You know our mantra: You can trigger bigger gains with one small change. But let’s multiply that for even more mass. We’ve got 3 simple things to get you growing immediately… [Read more…]
A: You do one set to positive failure, to prime your nervous system for optimal firing with a heavy weight. Rest about two to three minutes if it’s a big compound exercise (multi-joint; rest a little less on isolation moves), then perform a second set to nervous system exhaustion with X Reps added to the end—no break; as soon as you can’t do another full-range rep, move to the X spot and crank out partials for max growth stimulation. Your second set, with X Reps, is the money set—that’s where you’ll get the most mass stimulation for your efforts. You’ll feel it happening, believe us!
That being said, we have had reports of great success from some trainees who are doing X Reps on the first set and then using the second as a burnout set with less weight. You may want to experiment with that method as well.
Q: I’ve been using the Full-Range 4X Mass Workout [on pages 46-48 of that e-book] for a month, and I’ve noticed that my muscles appear to be not only bigger, but rounder. I’m looking more like a bodybuilder! I’m not imagining this, as people have told me that at my gym. It’s fantastic, but I’m wondering why. Is it because of the extra sets with 4X on 3 exercises for each bodypart? I was only doing one or two exercises for each muscle before, so it must be the added volume.
A: That’s part of it. The extra volume with short rests during a 4X sequence helps deplete more glycogen from the muscles, and therefore they supercompensate and store more. That extra glycogen gives the muscles a fuller, rounder look, like Bob Paris’, who is pictured below (but there’s more to it than that, as you’ll see)… [Read more…]
Q: I’m a big believer in Mike Mentzer’s Heavy Duty system of one all-out set to failure for each exercise. That’s why I think your 4X method is total B.S. Mentzer cited studies and found from personal experience that intensity is the key to muscle growth. With 4X you’re using lighter weights and not going to failure, which wastes a lot of sets. It can’t work, and I think you should feel ashamed for promoting it as miracle mass-building system.
A: We didn’t say it’s a “miracle” system (although some trainees have said it worked mass miracles for them). We simply said that we GUARANTEE that our 4X programs will build NEW MASS for just about anyone. We’re absolutely positive of that because it’s got ALL the critical components to trigger bigger gains quickly—and that includes intensity (we think Mentzer would agree as you’ll see, and that’s no B.S.)… [Read more…]

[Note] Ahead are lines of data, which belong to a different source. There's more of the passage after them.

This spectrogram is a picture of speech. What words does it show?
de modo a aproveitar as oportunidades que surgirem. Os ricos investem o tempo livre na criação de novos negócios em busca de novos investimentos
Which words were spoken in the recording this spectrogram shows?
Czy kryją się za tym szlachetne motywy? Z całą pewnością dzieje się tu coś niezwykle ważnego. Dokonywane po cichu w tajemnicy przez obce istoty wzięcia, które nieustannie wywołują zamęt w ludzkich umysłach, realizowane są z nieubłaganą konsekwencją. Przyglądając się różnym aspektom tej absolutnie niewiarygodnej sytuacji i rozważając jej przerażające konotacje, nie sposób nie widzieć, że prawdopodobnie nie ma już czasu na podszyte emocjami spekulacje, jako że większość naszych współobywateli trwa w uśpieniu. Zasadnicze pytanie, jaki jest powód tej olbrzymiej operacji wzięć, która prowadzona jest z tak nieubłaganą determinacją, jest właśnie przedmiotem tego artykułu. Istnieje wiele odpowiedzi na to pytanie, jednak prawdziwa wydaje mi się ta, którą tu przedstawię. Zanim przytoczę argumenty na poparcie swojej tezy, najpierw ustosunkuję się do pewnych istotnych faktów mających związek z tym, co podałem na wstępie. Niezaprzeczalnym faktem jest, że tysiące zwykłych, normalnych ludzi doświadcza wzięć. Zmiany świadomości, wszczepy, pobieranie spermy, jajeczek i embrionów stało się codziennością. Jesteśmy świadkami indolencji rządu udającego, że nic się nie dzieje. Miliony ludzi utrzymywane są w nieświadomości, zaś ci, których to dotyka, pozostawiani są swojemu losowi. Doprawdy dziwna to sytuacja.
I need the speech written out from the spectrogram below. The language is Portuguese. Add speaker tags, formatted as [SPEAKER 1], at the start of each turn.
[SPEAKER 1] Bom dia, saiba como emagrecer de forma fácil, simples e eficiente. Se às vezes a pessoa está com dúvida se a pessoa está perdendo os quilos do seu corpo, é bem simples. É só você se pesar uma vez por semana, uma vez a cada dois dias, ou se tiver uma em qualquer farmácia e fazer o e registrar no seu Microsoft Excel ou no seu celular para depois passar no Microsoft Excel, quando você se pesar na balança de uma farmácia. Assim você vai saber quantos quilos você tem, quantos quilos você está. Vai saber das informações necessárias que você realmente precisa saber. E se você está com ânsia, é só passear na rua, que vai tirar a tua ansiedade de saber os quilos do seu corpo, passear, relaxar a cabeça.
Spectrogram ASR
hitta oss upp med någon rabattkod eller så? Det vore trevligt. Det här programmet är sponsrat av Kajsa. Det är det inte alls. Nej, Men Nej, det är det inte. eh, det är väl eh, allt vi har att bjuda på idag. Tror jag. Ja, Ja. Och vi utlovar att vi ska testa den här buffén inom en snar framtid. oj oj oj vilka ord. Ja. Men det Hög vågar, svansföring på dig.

Q: I’ve been checking out a lot of the high-intensity-training (HIT) stuff on the Web. Using one all-out intense set per exercise makes a lot of sense. But doing only one exercise per bodypart, as in most HIT programs, does not make sense to me. That’s why I want to try the more abbreviated HIT approach combined with 3D POF [training each muscle in three positions for full-range activation]. Any suggestions?